Dum medium silentium omnia tenerent: et nox in suo cursu medium iter haberet: omnipotens sermo tuus, Domine, de caelis a regelibus sedibus venit......(i)

Forty thousand bald men drowning in a stream- The like of light on all those bobbing skulls Has never been seen before. Such a death, says the painter ls worth while - it makes a colour never known. It makes a sight that's unimagined, says the poet. lt's nothing to do with me says the man who hates The poet and painter. Six million deaths can hardly Occur at once. What do they make? Perhaps An idiot's normalcy. I need never feel afraid When l salt the gentle snail - crue|ty's grown up And waits for time and men to bring into its hands The snail’s adagio and all the taunting life Which has not cared about or guessed its tortured scope.

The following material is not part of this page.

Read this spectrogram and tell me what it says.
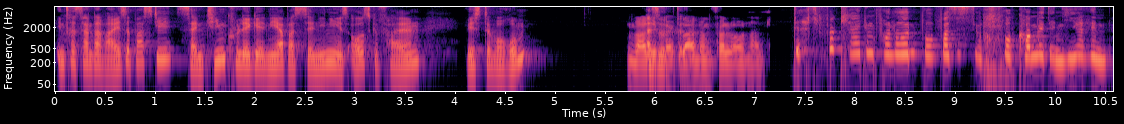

While all things were in quiet silence and night was in the midst of her swift course, thine Almighty word leapt down from heaven out of thy royal throne, as a stern warrior into the midst of the doomed land: bearing as a sharp sword, thine unfeigned commandment: while treading upon earth it touched heaven; and standing, filled all things with death......(ii)

(i) Introit - Sunday within the 8ve of Christmas - Wisdom 18, 14-15

(ii) Wisdom 18, 14-17

The poem by Peter Porter is reprinted by kind permission of the author.

The work was composed at Great Bookham, Surrey, September 1964. Revised Shootlands, Surrey, December 1970, and first performed by Helen Lawrence (soprano) and the New Music Ensemble conducted by John Carewe, Arts Council GB,

St James's Square, London 1965.